But it's just the tango, you might say, come on, where's the flesh? All you give us is noodle soup, chocolates and the mambo? Are you some kind of prude? Well, the fact is explicit onscreen sex (basically porn), foreign or domestic, leaves me cold. It's perversity, not penetration, which stimulates the hardcore foreign cinephile. Most famously in Japanese auteur Nagisa Oshima's famous 1976 work In the Realm of Senses, in which orgasm and strangulation inextricably mingle, sex and death may be the most potent erotic combination of all. Though it may be English-language, David Cronenberg's Crash is exotica through-and-through, a twisted vision of un-American sex and devastation that combines chrome with carnality (who knew Canadians could be erotic?): in the film's final moments, the car-accident-obsessed couple (played by James Spader and Deborah Kara Unger) lie on a highway embankment after another automobile accident, hurt and horny, and ready to transcend the pain for one more bout of pleasure. It took about an hour afterwards, but my girlfriend and I finally confessed our arousal. More abstract, but no less stunning, the opening moments of Alain Resnais' poetic Hiroshima Mon Amour (1959) shows beautiful black and white close-ups of arms and legs entwined, first covered in the ash of nuclear fallout, which then fades into the sweaty droplets of sexual satisfaction. Make no mistake; this isn't simply the S & M of Tokyo Decadence or Romance, two recent un-erotic explicit foreign titles, but movies that show a powerful and primal link between death and desire.

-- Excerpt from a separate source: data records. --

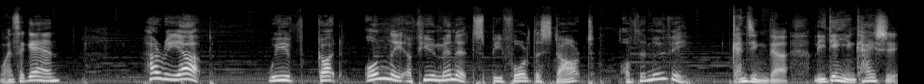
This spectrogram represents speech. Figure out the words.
Once again， Hurry up! We've got only a few minutes before the start of the movie. 赶紧的，离电影开始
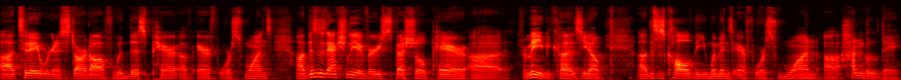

Which brings me back to Beatrice Dalle. Recently described by The New Yorker as "not so much an actress as a volcanic mouth attached to a fiery reputation," Dalle's chops make for the current cinema's most erotically charged (and unsettling) moment. Forget subtle spices, this is brutal jambalaya, the fiery side of desire. In her latest picture Trouble Every Day, directed by French iconoclast Claire Denis (see her Beau Travail for lots of hard male bodies), Dalle plays a vampiric vixen who finally gets her claws on young meat: as she literally tears into a handsome boy's mouth, sucking and biting and clawing his virgin lips, it's an image of overwhelming, unparalleled lust. I'd like to see Sharon Stone try that one.